Birds I Have Known
After my second expedition to Texas in 2021, I began updating the species gallery descriptions. I’ve sifted Wikipedia and Cornell’s Birds of the World websites for most of my information. When I’ve found interesting (to me) information, I’ve woven it into the narrative, hoping these galleries will provide educational content useful for beginning and intermediate birding enthusiasts. This exercise elevated my understanding of the avian world, and hopefully that information will help other curious souls. The format I tried to follow for the species descriptions should conform to the following outline:
- Range description (gleaned from multiple sources)
- Range map (captured mostly from, and credited to Birds of the World as per their FAQ)
- Contextual descriptions of my meetings with the species
- Interesting (at least to me) trivia about behaviour
- Subspecies information
I’ve organized these collections into pseudo families. The reader can use the menus to drill down to find a species of interest.
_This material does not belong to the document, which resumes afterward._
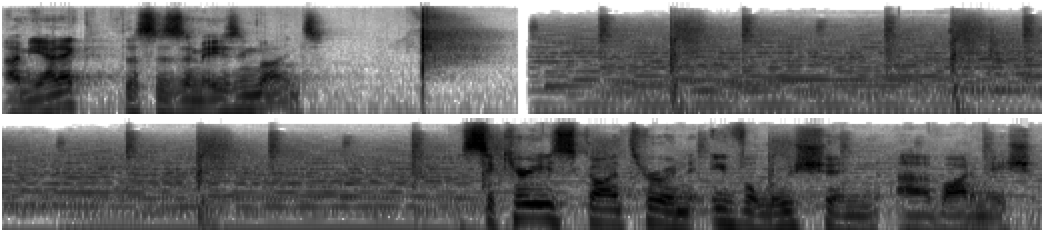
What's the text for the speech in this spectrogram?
I'm Yannick. This is Amazing Minds. Security's gone through an evolution of automation.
Alternately, the Search feature (far right on the menu bar with the magnifying glass icon) is a method that can deliver a specific subject. Be sure to surround a multi-word search with quotes, or the search engine will deliver results for all the words in the search string. For example (quotes included), “Boat-Tailed Grackle”, or “Quiscalus major” should deliver a single result for the Boat-Tailed Grackle gallery.
I’ve tried to present images of as many variations in behavior as possible; birds in flight, bird eggs, birds foraging, and bird portraits.
Below are links to albums and galleries that will display birds that have met my camera. Before my Revillagigedos voyage in February 2017, there were 412 species. After my second expedition to Texas in 2021, I recalculated the totals and learned there were 496 species in the Birds I Have Known collection. These totals don’t include exotics and species in zoos.